2
$\begingroup$

I am a novice in this field and working on respiration detection through near ultra-sound between $18 \textrm{kHz}$ and $20 \textrm{kHz}$.

In the referece article and other radar use articles, the generated signal was transmitted continuoulsy such as the picture below:

the transmitted signal_01

My question is what if the interval would be allowed between the signals such as the picture below:

the interval allowed transmitted signal_01

I would like to know why the signla be tranmitted continuously and whether it is possible to be transmitted with intervals.

Thank you in advance.

$\endgroup$
3
  • $\begingroup$ What is the value of the signal where the gap exists? Note also that all signals that exist in reality are continuous -- it's impossible to create a discontinuous signal. $\endgroup$ – MBaz Sep 25 '17 at 13:41
  • 1
    $\begingroup$ If there were gaps in the signal, then it wouldn't be an FMCW signal. "CW" in this context stands for continuous wave, or a sinusoid with constant envelope. $\endgroup$ – Jason R Sep 25 '17 at 15:47
  • $\begingroup$ Thank you for all the opinions. Pulsed signals might not useful and I have to check. Actually, pulsed signal seemed to have some information related to the respiration detection in the process of analysis (using x-correlation between intervaled transmitted and received signals rather than using continuous signals). I wanted to check whether it's the valid analysis. My team ignored doppler phase effect in this experimemt, though, interval inserted signal might not a valid way. $\endgroup$ – Nayeon Kwon Sep 26 '17 at 14:51
2
$\begingroup$
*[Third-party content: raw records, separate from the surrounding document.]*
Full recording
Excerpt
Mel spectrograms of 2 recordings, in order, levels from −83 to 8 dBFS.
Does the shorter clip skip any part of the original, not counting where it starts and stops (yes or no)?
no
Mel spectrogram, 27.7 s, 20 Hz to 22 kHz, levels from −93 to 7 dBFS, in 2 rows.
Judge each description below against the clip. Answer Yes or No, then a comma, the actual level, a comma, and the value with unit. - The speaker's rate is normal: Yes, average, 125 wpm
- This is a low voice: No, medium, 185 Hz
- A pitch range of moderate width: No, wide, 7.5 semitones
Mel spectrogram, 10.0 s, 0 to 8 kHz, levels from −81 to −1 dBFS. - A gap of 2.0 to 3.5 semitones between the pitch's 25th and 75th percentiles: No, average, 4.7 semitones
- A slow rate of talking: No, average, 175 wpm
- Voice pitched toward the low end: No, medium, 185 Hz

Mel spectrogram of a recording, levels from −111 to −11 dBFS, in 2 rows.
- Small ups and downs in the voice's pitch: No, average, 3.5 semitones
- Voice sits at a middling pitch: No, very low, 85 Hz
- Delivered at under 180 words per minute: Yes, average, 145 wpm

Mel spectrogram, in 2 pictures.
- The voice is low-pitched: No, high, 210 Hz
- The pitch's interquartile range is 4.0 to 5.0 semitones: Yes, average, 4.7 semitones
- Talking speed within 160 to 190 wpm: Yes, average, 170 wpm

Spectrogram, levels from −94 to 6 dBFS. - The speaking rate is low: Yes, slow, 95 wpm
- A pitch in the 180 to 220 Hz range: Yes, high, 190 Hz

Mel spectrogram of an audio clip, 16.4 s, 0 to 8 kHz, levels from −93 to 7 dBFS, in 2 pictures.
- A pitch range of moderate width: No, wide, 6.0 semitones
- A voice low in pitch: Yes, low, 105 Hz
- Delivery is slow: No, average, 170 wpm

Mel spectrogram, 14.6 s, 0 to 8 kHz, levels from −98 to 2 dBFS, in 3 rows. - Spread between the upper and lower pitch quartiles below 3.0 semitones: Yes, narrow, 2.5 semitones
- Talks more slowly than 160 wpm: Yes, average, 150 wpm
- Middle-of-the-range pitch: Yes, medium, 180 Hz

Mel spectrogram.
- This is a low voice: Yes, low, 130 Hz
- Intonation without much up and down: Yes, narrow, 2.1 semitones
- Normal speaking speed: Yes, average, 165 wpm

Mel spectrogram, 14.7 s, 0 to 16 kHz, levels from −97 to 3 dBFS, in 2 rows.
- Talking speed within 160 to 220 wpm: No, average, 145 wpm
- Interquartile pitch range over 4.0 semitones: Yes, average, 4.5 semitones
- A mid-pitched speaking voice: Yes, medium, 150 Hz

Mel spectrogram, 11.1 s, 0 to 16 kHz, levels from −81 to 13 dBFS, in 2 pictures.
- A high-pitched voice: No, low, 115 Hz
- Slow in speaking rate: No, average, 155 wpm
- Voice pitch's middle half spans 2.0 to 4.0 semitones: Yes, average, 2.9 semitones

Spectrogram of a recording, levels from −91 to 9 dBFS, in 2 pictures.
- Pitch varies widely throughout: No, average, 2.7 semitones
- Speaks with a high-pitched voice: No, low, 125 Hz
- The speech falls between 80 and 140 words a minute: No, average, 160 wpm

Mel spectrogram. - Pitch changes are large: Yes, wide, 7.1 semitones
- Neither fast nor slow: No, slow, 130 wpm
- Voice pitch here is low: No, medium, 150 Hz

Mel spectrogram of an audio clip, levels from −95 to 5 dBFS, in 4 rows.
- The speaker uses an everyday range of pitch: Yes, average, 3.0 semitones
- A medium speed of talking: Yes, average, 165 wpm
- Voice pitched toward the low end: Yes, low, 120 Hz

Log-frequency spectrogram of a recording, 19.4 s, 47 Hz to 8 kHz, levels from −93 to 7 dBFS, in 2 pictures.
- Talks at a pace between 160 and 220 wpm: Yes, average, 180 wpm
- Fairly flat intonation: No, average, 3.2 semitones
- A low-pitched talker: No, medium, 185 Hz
Let us say the sweep repetition interval is $T_s$, it is the part with frequency modulation. If interval $T_i = T_s/N$ for large N, then drawbacks are: loss of average power, decrease of maximum measurable unambiguous Doppler frequency and it might cause amplifiers to introduce unwanted transients in the signal. Therefore, there is no advantage of adding an interval.

However, if interval $T_i = N*T_s$ for large integer value of N, then it is no longer called an FMCW, rather it will be called LFM, linear FM modulated pulse signal. The processing of which is more complicated than that of FMCW.

$\endgroup$
0
$\begingroup$

The terminology is a bit confusing, so let me try and clarify. From your pictures, you seem to be looking at a chirp sequence radar. In such a signaling scheme, a sequence of linear FM signals (chirps) are transmitted. Each chirp in itself can be considered a "FMCW measurement", yielding a signal with a certain frequency (corresponding to the object distance and a Doppler-term) and phase. In order to resolve velocities of objects, the phase difference between the chirps in the sequence can be evaluated. I will not derive the whole thing here, you can read up on the basics yourself, e.g. here (module 1 is about FMCW, modules 2&3 explain the essence of the chirp sequence approach for velocity measurement).

Now to answer your question, yes you can have a "gap" between subsequent transmit chirps of a sequence. In fact, there probably should be, so as to have some time for the signal generator to "ramp down" before it can "ramp up" again. How much this gap should be depends on your application. The maximum unambiguous velocity you can measure is given by:

$v_{\mathrm{max}} = \frac{\mathrm{c}}{4f_0T_{\mathrm{p}}}$ ,

where $\mathrm{c}$ is the speed of light, $f_0$ the carrier frequency of your transmit signal, and $T_{\mathrm{p}}$ the chirp repetition rate (duration of chirp + what you define as the gap). The velocity resolution is then accordingly $v_{\mathrm{max}}$ divided by the number of chirps you transmit in a sequence.

Of course this is not an exhaustive answer, but hope it helps.

P.S. @Jason R: more precisely, I believe continuous refers to the transmit signal being of a duration much longer than the delay from object reflections so that transmission and reception happens at the same time (as opposed to pulsed radar where you essentially send a very short pulse and then "wait" for the reflections).

$\endgroup$

Your Answer

By clicking “Post Your Answer”, you agree to our terms of service, privacy policy and cookie policy

Not the answer you're looking for? Browse other questions tagged or ask your own question.